Earlier this month, I traveled to Denver for Denvention 3, the 66th World Science Fiction Convention. I first attended Worldcon in 1977, when it happened to take place in Miami, where I was living at the time.
Since then, I've been to 15 more Worldcons, including in Denver. (I've been pretty lucky--the Worldcon has been held in my home state six times.) I've also been to four North American Science Fiction Conventions (NASFiCs), which are held in the United States when the Worldcon is overseas.
A good fraction of the attendees at a Worldcon are San Francisco-based professionals--writers, agents, editors, publishers, artists, and others. Along with some of the more well-known fans, they participate in panel discussions on a variety of topics. These panels are my favorite part of the Worldcon.
This year, it seemed that there was a panel on issues related to e-books and electronic publishing in virtually every time slot. I went to several of these sessions. It seems to me that there's a serious conflict between the preferences of some professionals and the way the e-book market is actually developing.
Several panelists in two of the panel sessions, for example, strongly asserted that digital rights management (DRM) for e-books is ineffective, commercially impractical, and unacceptable to most users.
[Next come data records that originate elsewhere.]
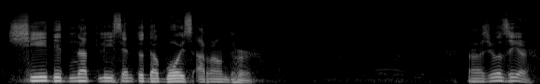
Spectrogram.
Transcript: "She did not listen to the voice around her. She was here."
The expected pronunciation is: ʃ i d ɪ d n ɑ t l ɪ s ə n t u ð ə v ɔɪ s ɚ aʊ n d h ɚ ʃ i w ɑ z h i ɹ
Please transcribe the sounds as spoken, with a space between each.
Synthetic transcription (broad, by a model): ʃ i d ɪ d n ɑ t l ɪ s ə n t u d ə b ɔɪ s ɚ aʊ n d h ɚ ʃ i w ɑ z h i ɹ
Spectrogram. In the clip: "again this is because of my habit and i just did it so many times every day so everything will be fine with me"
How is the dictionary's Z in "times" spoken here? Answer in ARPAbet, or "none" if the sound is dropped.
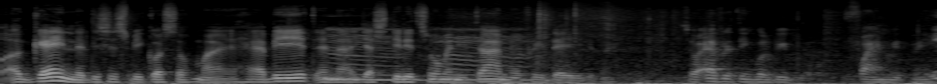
none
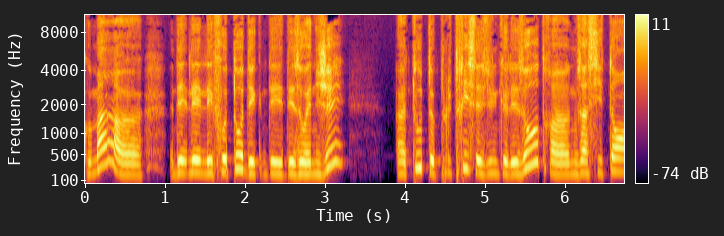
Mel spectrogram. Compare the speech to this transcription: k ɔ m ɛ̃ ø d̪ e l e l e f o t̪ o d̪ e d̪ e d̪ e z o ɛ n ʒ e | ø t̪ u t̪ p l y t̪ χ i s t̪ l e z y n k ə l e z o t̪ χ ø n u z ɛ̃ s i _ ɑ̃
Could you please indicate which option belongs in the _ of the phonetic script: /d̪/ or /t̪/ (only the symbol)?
t̪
But these claims are simply inconsistent with the facts. Amazon's Kindle, according to various published reports, is selling very well, as are Kindle books. Citigroup estimates that Amazon will sell 380,000 Kindles this year, 150,000 in the fourth quarter alone.
Anecdotally, I can report that the Kindle owners I know (and others I ran into at the Worldcon) are happy with the gizmo and regularly buy books in electronic form rather than buying paper copies.
I'm having the same experience myself. I'd be happier if I could read Kindle books on my iPhone 3G or my Mac, or if I could print individual pages or copy text into an e-mail, but I figure that I get 99 percent of the potential enjoyment from just reading a book. At least with fiction; I still regard the Kindle and the Sony Reader as marginal for much nonfiction and completely inadequate for textbooks.
(Incidentally, I need to write another blog post about the Reader. Sony has recently released some updates for the PRS-505 that make it much better for reading PDFs and add support for Adobe's Digital Editions service.)
Also, the furor over DRM on music downloads seems to be dying down, and Apple's sales of music, TV shows, and movies through the iTunes Store continue to grow rapidly.
Obviously, DRM is commercially practical and acceptable to many consumers.
I think the disconnect in this case lies with the philosophical positions some people have taken against DRM, positions that generally date back to well before commercial electronic publishing was well established. Now that electronic publishing--with DRM--is achieving significant success and user acceptance, these people need to rethink their positions.
Baen's a smallish publisher, and what it's doing here isn't necessarily transferable to the major publishing houses, but it's good to see someone offering an alternative to Amazon's Kindle Store and Sony's eBook Store.
There were some other interesting topics addressed in Worldcon panels this year, and if I have time, I'll write about them here--but I have to get caught up on Siggraph 2008 from last week, and the Intel Developer Forum is this week. Busy, busy.